Friday links: doodles, slow art, DIY archaeology
Some stories we’ve been reading this week:
We’ve confessed our love of doodling in a previous link roundup, so we were of course excited to run into these two items: An exhibition at the Cambridge University Library featuring books with inscriptions, scribbles, and doodles, and doodles in some of the world’s oldest books as cataloged by medieval book historian Erik Kwakkel.
Speed limits in museums
The average museum visitor spends only 15 to 30 seconds in front of a work of art. What happens if you slow down and look at an artwork for 20 minutes?
This one made us snort laugh. An amateur finds what he presumes to be a fragment of a stone relief from an ancient Roman fort and comes up with a creative recreation of the full work.
The hunt for the best-known diner in art history
Is this Greenwich Village diner the inspiration for Edward Hopper’s iconic “Nighthawks” painting?
Is a cluttered desk really a sign of genius?
Brady Robinson photographs the work spaces of art professionals, resulting in “an even more revealing portrait of a person than an image of her face.”
Machu Picchu wobbles but it won’t fall down
Incas built Machu Picchu with an ingenious technique to prevent collapses due to Peru’s frequent earthquakes.

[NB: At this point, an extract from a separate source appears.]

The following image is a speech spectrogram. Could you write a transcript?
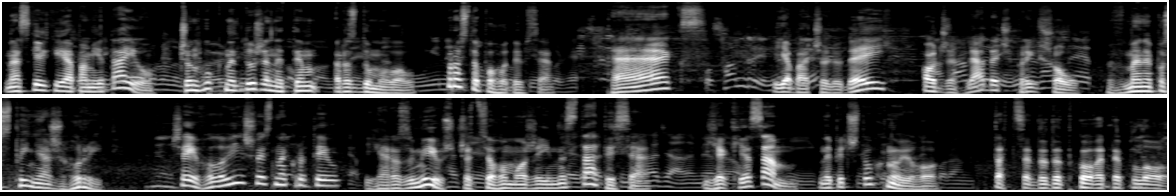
Наскільки я пам'ятаю, Чонгук не дуже над тим роздумував, просто погодився. Текс, я бачу людей. Отже, глядач прийшов. В мене по спині аж горить. Ще й в голові щось накрутив. Я розумів, що цього може і не статися. Як я сам не підштовхну його. Та це додаткове тепло.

Now California-based architects are using those lessons to create similar designs with 3-D printers.
In preparation for Halloween: a disconcerting detail in a beautiful baroque church in Munich.